that with a structure as proposed according to,

this invention more than 200 telephone circuits (corresponding to a frequency band of 1,000,000 cycles over one coaxial line) can be obtained with 20=mi1e repeater spacing or more.

If instead of 2 concentric conductors, 3 such conductors are used in each coaxial structure, with of course a larger diameter of the complete quad-cable, still further circuits and combinations could be obtained.

The following balanced circuits for the transmission cf the lower part of the frequency spectrum can eventually be obtained, (see Figure l1):

A-B, using the upper side bandr of carrier,

C-D using the upper side band of carrier,

a-b using the lower side band of carrier,

c-d using the lower side band of carrier.

Phantom A-B-C--D for talk/ing frequency and eventually using the upper side band of carrier. f

Phantom a-b-c-d for carrier telegraph and eventually using the lower side band. in order to obtain the best results, the carrier wave should be suppressed in above cases.

Thanks to the high symmetry and stable insulating conditions of the transmitting system according to this invention, the transmission of the same frequencies over the balanced circuits is entirely feasible; t

Attention is called to the peculiar feature oi this invention, according to which two extra balanced transmission circuits are obtained from two coaxial two-conductor circuits, one balanced circuit inside the other balanced circuit and shielded by saine.

Another important feature of the invention consists of the fact that although said balanced circuits are parallel and its conductors run side by side, transmission interference between both circuits is avoided, although the same frequencies are transmitted over both conductors, simply by using the upper side band for one circuit and the lower side band for the other circuit.

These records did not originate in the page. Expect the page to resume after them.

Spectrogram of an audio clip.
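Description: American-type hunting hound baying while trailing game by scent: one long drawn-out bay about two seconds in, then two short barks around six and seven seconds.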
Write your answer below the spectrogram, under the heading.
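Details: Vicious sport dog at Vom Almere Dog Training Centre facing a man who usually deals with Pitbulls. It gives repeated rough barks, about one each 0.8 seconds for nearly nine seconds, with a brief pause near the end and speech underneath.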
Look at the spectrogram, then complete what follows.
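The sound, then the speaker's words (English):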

Apart from above mentioned four single balanced circuits, two extra balanced phantom circuits can be obtained, one within the other and shielded by same, which circuits will allow at least one low frequency talking circuit, one alternating power circuit for the feeding of the repeaters, one frequency range up to 50,000 cycles using the upper side band, and another similar frequency range using the lower side band.

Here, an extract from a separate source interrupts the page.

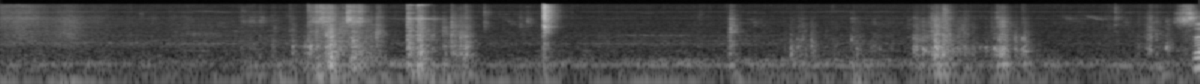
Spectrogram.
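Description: A scattering of short, light clicks and knocks, about seven over several seconds, from small plastic Beyblade parts being handled and fitted together.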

According to need, different structures oi' both the unbalanced coaxial and the balanced symmetrical circuits can be chosen for transmission in one or the other direction, sufficient' shielding effect between the different circuits existing to avoid interference due to high gain of the repeaters.

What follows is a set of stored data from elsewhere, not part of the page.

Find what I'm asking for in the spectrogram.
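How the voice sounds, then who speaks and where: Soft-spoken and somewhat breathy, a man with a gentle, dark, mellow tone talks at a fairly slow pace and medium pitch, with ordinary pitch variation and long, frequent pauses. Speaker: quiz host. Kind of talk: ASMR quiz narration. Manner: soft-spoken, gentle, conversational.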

It will be obvious, that the general principles herein disclosed may be embodied in many other combinations different from those here mentioned without departing from the spirit of the invention as defined in the following claims.

What I claim ist- 1. In an electric cable for transmission of high frequency currents in communication systems, an insulating sleeve and an electric conductor disinherent ilexibllity, and being free from extraneously added plasticizers.

3.- In an electric cable for transmission of high frequency currents in comunication systems, an insulating sleeve and an electric conductor .disposed within said sleeve, the latter consisting of a pure. homogeneous, substantially completely polymerized product of an aliphatic vinyl acetate, said sleeve being sulciently thin so as to possess inherent flexibility, and being free from extranel0 ously added plasticizers.


Referenced by
Citing PatentFiling datePublication dateApplicantTitle
US2708176 *Jun 14, 1951May 10, 1955Us Rubber CoCoaxial cable and method of making same
US4018978 *Feb 25, 1976Apr 19, 1977I-T-E Imperial CorporationOrbital disc insulator for SF6 gas-insulated bus
US4368348 *Dec 8, 1980Jan 11, 1983Techno-Chemie Kessler & Co. GmbhVacuum cleaner hose with an electrical conductor
US7145080Nov 8, 2005Dec 5, 2006Hitachi Cable Manchester, Inc.Off-set communications cable
U.S. Classification174/110.0SR, 174/110.0SY, 174/28, 174/95, 174/105.00B, 174/107
International ClassificationH01B11/18
Cooperative ClassificationH01B11/1834
European ClassificationH01B11/18D